The next step in an exercise like this is to program the same spreadsheet to factor in the various brackets in each pertinent state and city, so that an end user can input a player and his salary, as well as his home team, and basically come up with a gross-to-net calculation of take-home pay. This way we could come pretty darn close to definitively comparing offers from teams. Then again, there are always going to be quirks, such as some Yankees players negotiating state and city tax payments into their contracts to avoid having this much withheld, but hey, that is accounting for you.
The percentages shown above might not seem like all that much, but for a player making $2 million, who is already losing a high percentage of that salary to the federal government, the difference between signing a one-year deal with the Astros and the Mets can amount to over $100,000 of tax liability.

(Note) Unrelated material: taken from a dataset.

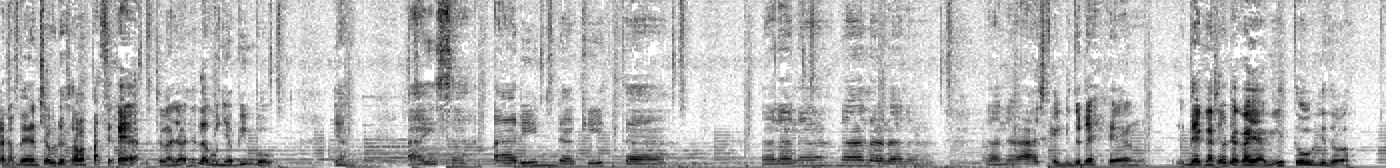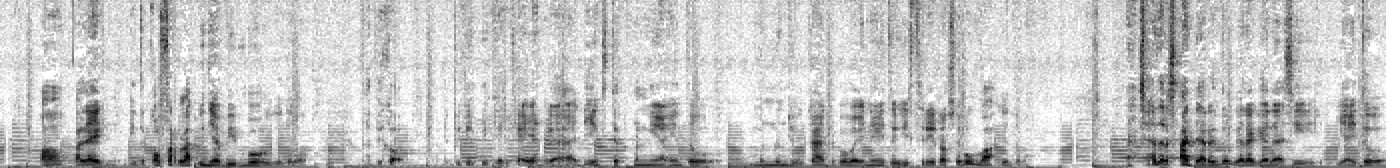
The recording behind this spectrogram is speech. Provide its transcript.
karena bayangan saya udah sama pasti kayak jangan-jangan ini lagunya Bimbo. Yang Aisyah Adinda kita, na na na na na na na. Na na kayak gitu deh. Yang bayangan saya udah kayak gitu gitu loh. Oh paling itu cover lagunya Bimbo gitu loh. Tapi kok dipikir-pikir kayaknya nggak yang statementnya itu menunjukkan bahwa ini itu istri Rasulullah gitu loh sadar-sadar itu gara-gara si yaitu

Hopefully, these articles have shed some light on how zany the jock tax can be. Going forward, my hope is that they can serve as a foundation for future studies that attempt to compare offers to free agents by factoring in the tax effect.